~/fastai/courses/dl1/fastai/model.py in step(self, xs, y)
     47             nn.utils.clip_grad_norm(trainable_params_(self.m), self.clip)
     48         self.opt.step()
---> 49         return raw_loss.data[0]
     50 
     51     def evaluate(self, xs, y):

KeyboardInterrupt: 
In [37]:
learn.save(f'{image_size}')
In [38]:
# Finallly, get our predictions using test time augmentation
# Reminder: TTA = Test Time Augmentation, applying transforms to the test data and taking an average
multi_label_classification_predictions,target_values = learn.TTA()
                                                              
In [39]:
predictions = np.mean(multi_label_classification_predictions, 0)
In [44]:
# Predictions contains the likelihood for each of our 17 classes
predictions[:5]
Out[44]:
array([[0.76759, 0.0016 , 0.02022, 0.00089, 0.00083, 0.99982, 0.00006, 0.00021, 0.43698, 0.02853, 0.00011,
        0.00003, 0.99958, 0.22834, 0.00342, 0.01352, 0.73973],
       [0.18095, 0.00006, 0.00077, 0.00014, 0.00077, 0.00035, 0.00022, 0.00009, 0.02922, 0.00091, 0.00005,
        0.99785, 0.99984, 0.01146, 0.0006 , 0.001  , 0.05649],
       [0.99405, 0.00013, 0.01334, 0.00012, 0.00006, 0.99976, 0.00001, 0.00005, 0.09454, 0.1095 , 0.00048,
        0.00003, 0.99309, 0.9827 , 0.00023, 0.00075, 0.07534],
       [0.01294, 0.9995 , 0.04651, 0.00125, 0.0003 , 0.99966, 0.00012, 0.03368, 0.00482, 0.02961, 0.00009,
        0.00026, 0.96083, 0.30619, 0.00502, 0.00017, 0.99083],
       [0.99758, 0.00004, 0.00231, 0.00024, 0.00009, 0.99609, 0.00003, 0.00016, 0.11167, 0.79664, 0.00222,
        0.00135, 0.97242, 0.99619, 0.00044, 0.00086, 0.0222 ]], dtype=float32)
In [45]:
# Target values contains the actual correct classes for each image
target_values[:5]
Out[45]:
array([[1., 0., 0., 0., 0., 1., 0., 0., 0., 0., 0., 0., 1., 0., 0., 0., 1.],
       [0., 0., 0., 0., 0., 0., 0., 0., 0., 0., 0., 1., 1., 0., 0., 0., 0.],
       [1., 0., 0., 0., 0., 1., 0., 0., 0., 0., 0., 0., 1., 1., 0., 0., 0.],
       [0., 1., 0., 0., 0., 1., 0., 0., 0., 0., 0., 0., 1., 0., 0., 0., 1.],
       [1., 0., 0., 0., 0., 1., 0., 0., 0., 0., 0., 0., 1., 1., 0., 0., 0.]], dtype=float32)
In [40]:
f2(predictions, target_values)
Out[40]:
0.9308049768554749
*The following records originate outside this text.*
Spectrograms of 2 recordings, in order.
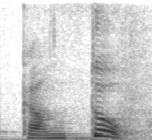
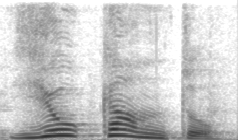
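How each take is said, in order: First: Cantó stressed on the final TÓ; "cantó" with a strong last syllable. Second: Canto stressed on CAN; slow "yo canto", leaning on CAN; stress on first syllable. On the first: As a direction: push the end of cantó, can-TÓ. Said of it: "donc accent sur le O". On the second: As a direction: hit CAN in canto, let to drop. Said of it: "différencié de el gallo cantó". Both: Shown as a demonstration.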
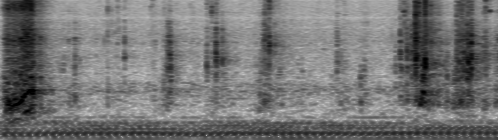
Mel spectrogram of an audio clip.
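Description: Zipper of a small pencil pouch being pulled open: a quick zip right at the start, then light scratchy ticks as it opens. A steady lawn mower drone runs underneath.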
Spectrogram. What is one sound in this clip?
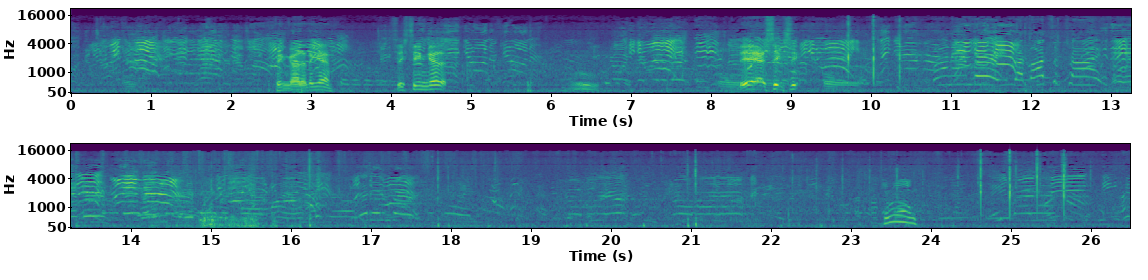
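A woman nearby shouts encouragement loudly and excitedly.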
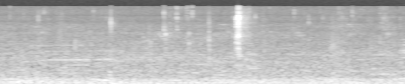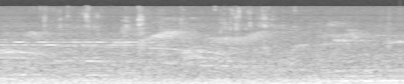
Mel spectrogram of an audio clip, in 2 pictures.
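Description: Close-miked chewing and mouth sounds of a person eating luchi (puffed fried flatbread) with potato curry by hand, with one sharp click about two seconds in.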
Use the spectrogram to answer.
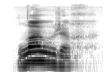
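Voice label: "labhrach", Scottish Gaelic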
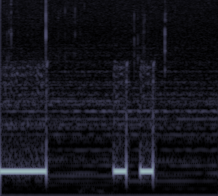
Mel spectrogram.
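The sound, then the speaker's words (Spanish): Call-waiting tone on a phone line, signalling a second incoming call: a loud, steady mid-pitched tone cuts off, and after a short gap two brief beeps follow in quick succession. “cuelga porque creo que te están llamando. Y se está juntando la segunda llamada.”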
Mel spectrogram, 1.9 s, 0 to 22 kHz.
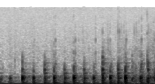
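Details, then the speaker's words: Boat trailer, unloaded, last serviced apparently 7/19: wheel rocked back and forth by hand on the hub wobbles with quick dull knocks, about seven a second, from loose wheel bearings needing tightening and adjusting. "that knocking it is the bearings that are loose and they need tightening up and adjusting"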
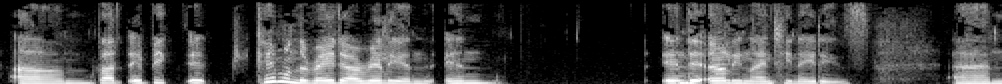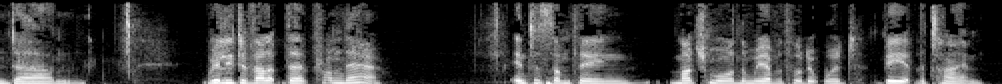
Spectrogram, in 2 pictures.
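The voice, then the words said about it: Pleasant London English accent. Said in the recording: “your accent because you have such a nice accent to listen to ... I was born in London”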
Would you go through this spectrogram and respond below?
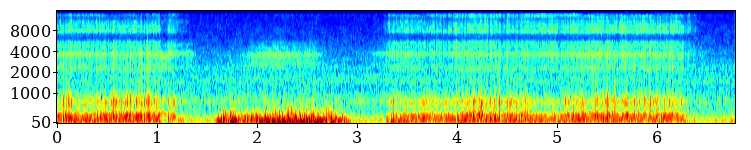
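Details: Person snoring loudly after sleeping in, later with a sore throat: loud, rough snoring with long low rattling breaths and brief pauses between; heavy snoring.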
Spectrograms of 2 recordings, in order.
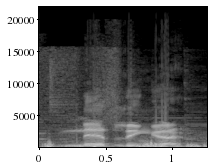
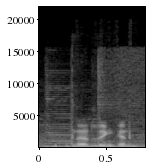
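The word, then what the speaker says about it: Nördlingen: Welcome to the second day of Nerdlinger. I finally managed to say it right. Nerdling and Nerdlingen.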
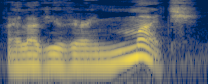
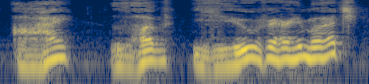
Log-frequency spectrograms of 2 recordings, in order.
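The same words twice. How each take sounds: First: "much" punched at the end; stress on MUCH. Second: Slow question, rising high on "much". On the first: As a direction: build to a strong, falling "much". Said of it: "putting the emphasis on any one". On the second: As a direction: ask it incredulously slowly, lifting "much" at the end. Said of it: "making the sentence a question". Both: Shown as a demonstration.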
Note on structured/unstructured data

In the next lesson, we will look at processing structured and unstructed data.

These are not 100% standardized terms, but generally we think of it as:

  1. Unstructured data: Every "piece" of the data objects we're processing is the same. For example, in an image, everything is a pixel.

  2. Structured data: The parts of the data objects are different. For example, if we are processing sales reports, one column could contain profit, another weather data, another quarterly dates, etc.